(Data records)
- - - - -

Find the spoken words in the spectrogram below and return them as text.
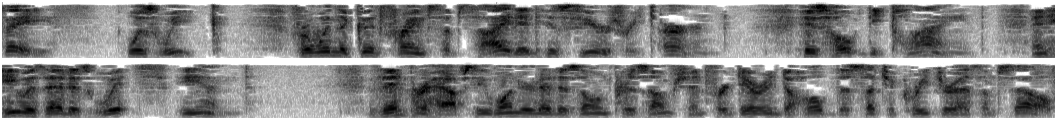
faith was weak. For when the good frame subsided, his fears returned. His hope declined, and he was at his wit's end. Then perhaps he wondered at his own presumption for daring to hope that such a creature as himself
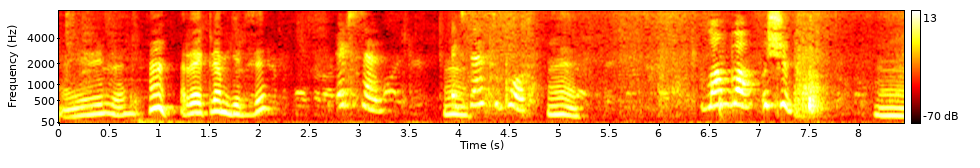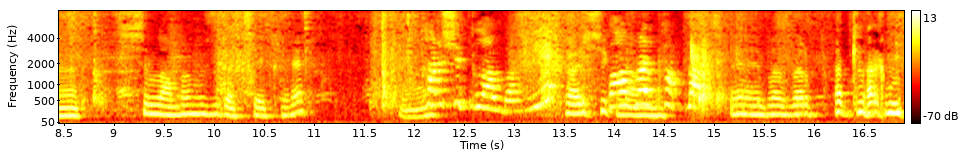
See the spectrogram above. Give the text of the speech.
Öyle. Heh, reklam girdi. Eksen. Eksen spor. He. Lamba, ışık. Ha. Şu lambamızı da çeker. Karışık lamba. Niye? Karışık Bazıları lamba. patlar. He, bazıları patlakmış.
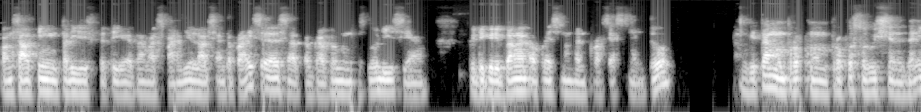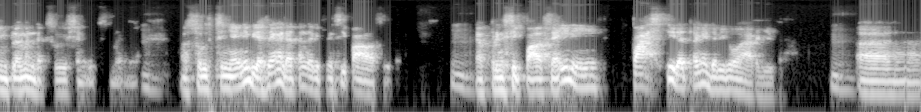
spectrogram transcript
consulting tadi seperti kata Mas Panji large enterprises atau government bodies yang gede-gede banget operational dan prosesnya itu kita mempro mempropose solution dan implement that solution itu sebenarnya. Nah, solusinya ini biasanya datang dari prinsipal. Gitu. Hmm. Nah, prinsipal saya ini pasti datangnya dari luar gitu. Hmm. Eh,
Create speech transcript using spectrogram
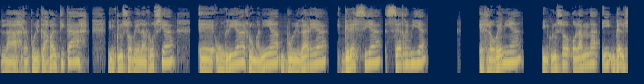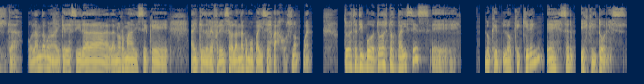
las repúblicas bálticas, incluso Bielorrusia, eh, Hungría, Rumanía, Bulgaria, Grecia, Serbia, Eslovenia, incluso Holanda y Bélgica. Holanda, bueno, hay que decir, ahora la norma dice que hay que referirse a Holanda como Países Bajos, ¿no? Bueno, todo este tipo, todos estos países, lo que, lo que quieren es ser escritores.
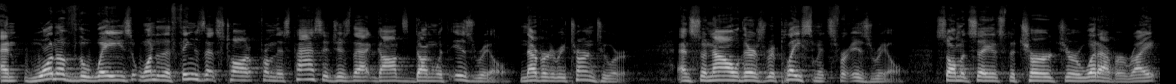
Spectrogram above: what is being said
And one of the ways, one of the things that's taught from this passage is that God's done with Israel, never to return to her. And so now there's replacements for Israel. Some would say it's the church or whatever, right?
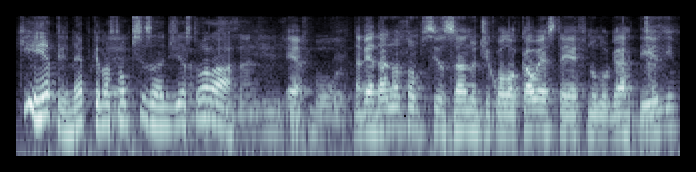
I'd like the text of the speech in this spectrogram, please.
que entre, né? Porque nós é, estamos precisando de gestor lá. De é. Na verdade, nós estamos precisando de colocar o STF no lugar dele,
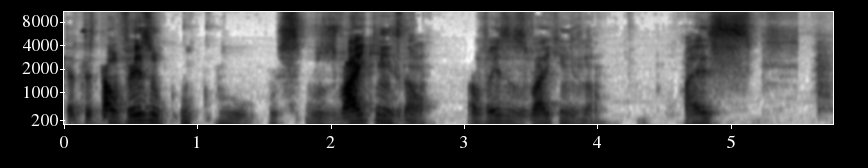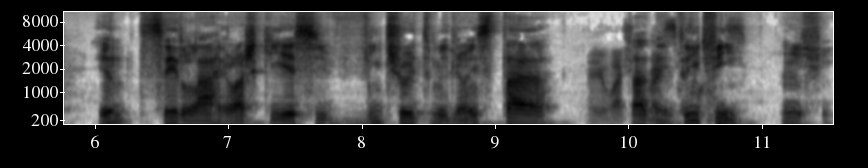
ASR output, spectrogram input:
Quer dizer, talvez o, o, os, os Vikings não. Talvez os Vikings não. Mas eu sei lá, eu acho que esse 28 milhões tá, tá dentro. Enfim, enfim.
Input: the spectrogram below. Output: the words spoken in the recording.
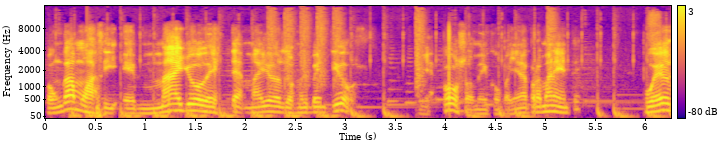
pongamos así, en mayo de este mayo del 2022, mi esposo, mi compañera permanente, puede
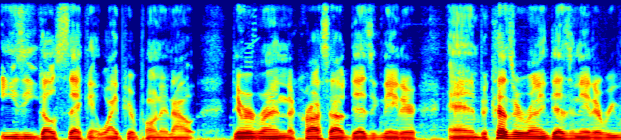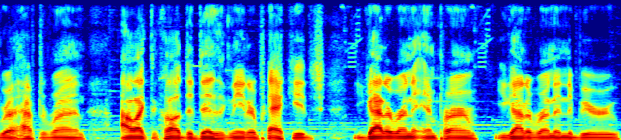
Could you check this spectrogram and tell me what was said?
easy go second wipe your opponent out. They were running the cross out designator and because we're running designator we have to run i like to call it the designator package. You got to run an imperm you got to run a nibiru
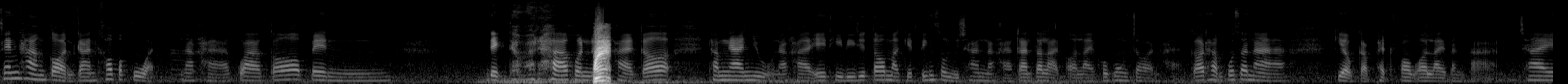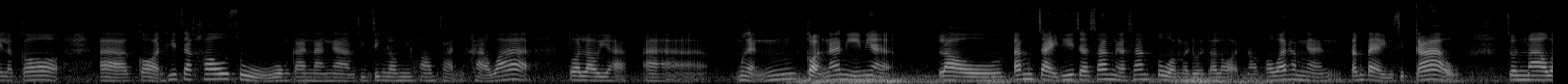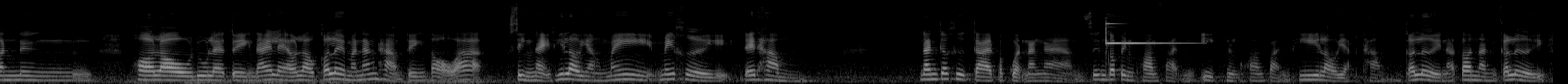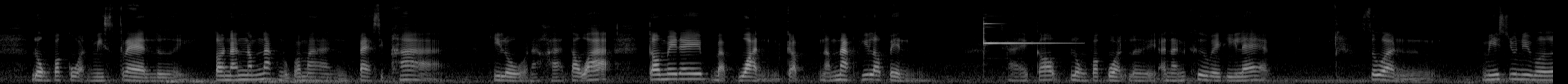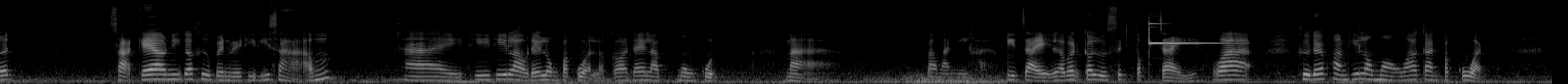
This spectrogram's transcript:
เส้นทางก่อนการเข้าประกวดนะคะ กวาก็เป็นเด็กธรรมดาคนหนึงค่ะ ก็ทำงานอยู่นะคะ AT Digital Marketing Solution นะคะ การตลาดออนไลน์ครบวงจรค่ะ ก็ทำโฆษณาเกี่ยวกับแพลตฟอร์มออนไลน์ต่างๆ ใช่ แล้วก็ก่อนที่จะเข้าสู่วงการนางงาม จริง ๆ เรามีความฝันค่ะว่าตัวเราอยากเหมือนก่อนหน้านี้เนี่ย เราตั้งใจที่จะสร้างเนื้อสร้างตัวมาโดยตลอดเนาะเพราะว่าทำงานตั้งแต่อยู่ 19 จนมาวันหนึ่งพอเราดูแลตัวเองได้แล้ว เราก็เลยมานั่งถามตัวเองต่อว่าสิ่งไหนที่เรายังไม่ไม่เคยได้ทำนั่นก็คือการประกวดนางงาม ซึ่งก็เป็นความฝันอีกหนึ่งความฝันที่เราอยากทำก็เลยนะตอนนั้นก็เลยลงประกวดมิสแกรนเลย ตอนนั้นน้ำหนักหนูประมาณ 85 กิโลนะคะ แต่ว่าก็ไม่ได้แบบหวั่นกับน้ำหนักที่เราเป็น ใช่ ก็ลงประกวดเลย อันนั้นคือเวทีแรก ส่วน Miss Universe สระแก้วนี่ก็คือเป็นเวทีที่ 3 ใช่ ที่ที่เราได้ลงประกวดแล้วก็ได้รับมงกุฎมาประมาณนี้ค่ะ ดีใจแล้วมันก็รู้สึกตกใจว่าคือด้วยความที่เรามองว่าการประกวด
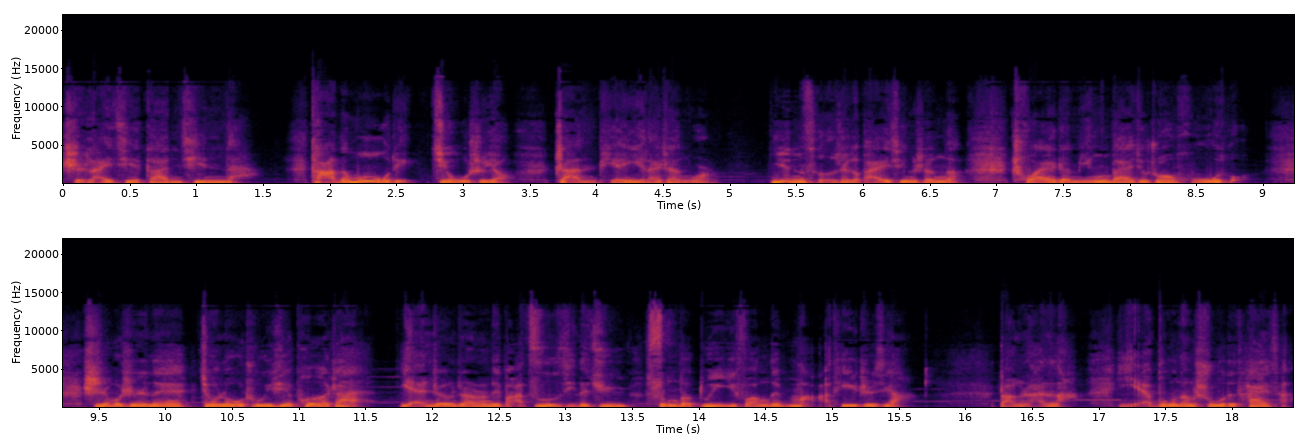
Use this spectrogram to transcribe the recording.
是来结干亲的，他的目的就是要占便宜来沾光。因此，这个白庆生啊，揣着明白就装糊涂，时不时呢就露出一些破绽，眼睁睁的把自己的车送到对方的马蹄之下。当然了，也不能输得太惨，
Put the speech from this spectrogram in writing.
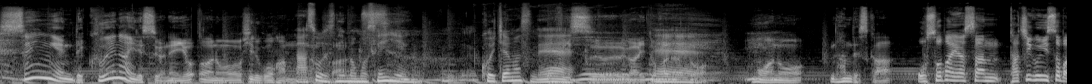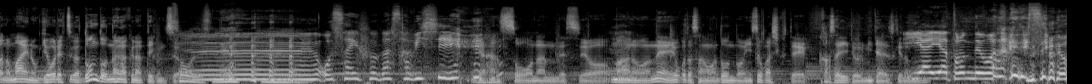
1000円で食えないですよねよあのお昼ご飯も。あそうですね。今もう千円超えちゃいますオフねィ。ス街とかだと、えもうあの何ですか？お蕎麦屋さん立ち食いそばの前の行列がどんどん長くなっていくんですよ。そうですねお財布が寂しい。いやそうなんですよ、まああのね、横田さんはどんどん忙しくて稼いでるみたいですけどもいやいやとんでもないですよ。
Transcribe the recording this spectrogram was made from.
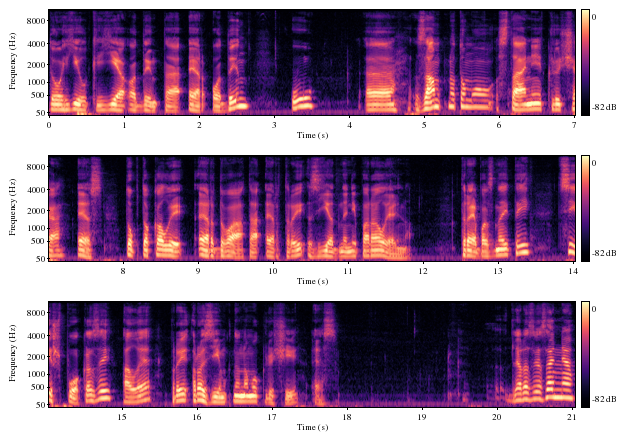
до гілки Е1 та R1 у е, замкнутому стані ключа S, тобто коли R2 та R3 з'єднані паралельно. Треба знайти ці ж покази, але при розімкненому ключі S. Для розв'язання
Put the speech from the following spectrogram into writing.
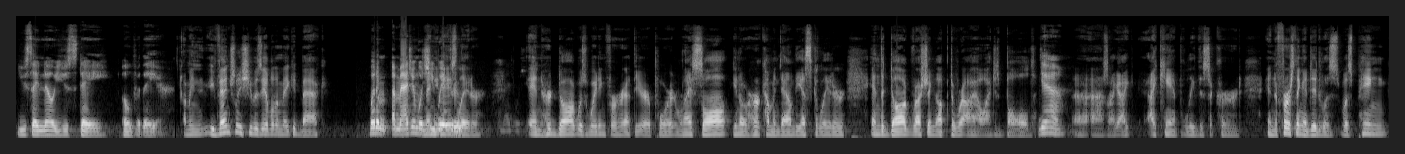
you say, no, you stay over there. I mean, eventually she was able to make it back. But um, imagine what many she went days through. later. And her dog was waiting for her at the airport. And when I saw, you know, her coming down the escalator and the dog rushing up to her aisle, I just bawled. Yeah. Uh, I was like, I, I can't believe this occurred. And the first thing I did was was ping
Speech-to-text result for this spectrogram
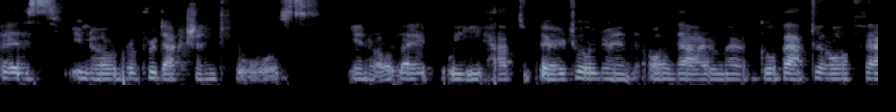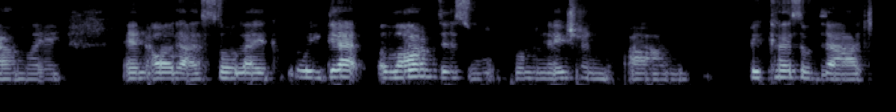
as you know reproduction tools. You know, like we have to bear children, all that, we have to go back to our family, and all that. So like we get a lot of this discrimination um, because of that.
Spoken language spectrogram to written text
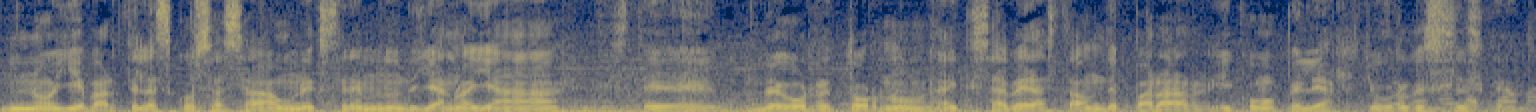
no llevarte las cosas a un extremo donde ya no haya este, luego retorno. Hay que saber hasta dónde parar y cómo pelear. Yo creo que ese es el secreto.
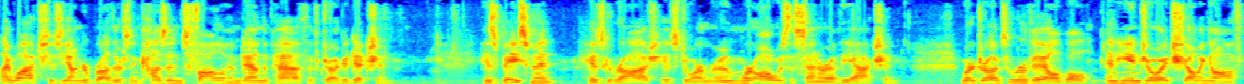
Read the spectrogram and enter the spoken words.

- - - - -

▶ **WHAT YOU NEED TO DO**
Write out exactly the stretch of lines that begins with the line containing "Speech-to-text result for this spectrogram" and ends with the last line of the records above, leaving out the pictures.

▶ **REPLY**
Speech-to-text result for this spectrogram
as you know reproduction tools. You know, like we have to bear children, all that, we have to go back to our family, and all that. So like we get a lot of this discrimination um, because of that.
Spoken language spectrogram to written text
no llevarte las cosas a un extremo donde ya no haya este, luego retorno. Hay que saber hasta dónde parar y cómo pelear. Yo creo que ese es el secreto.
Read the spectrogram and enter the spoken words.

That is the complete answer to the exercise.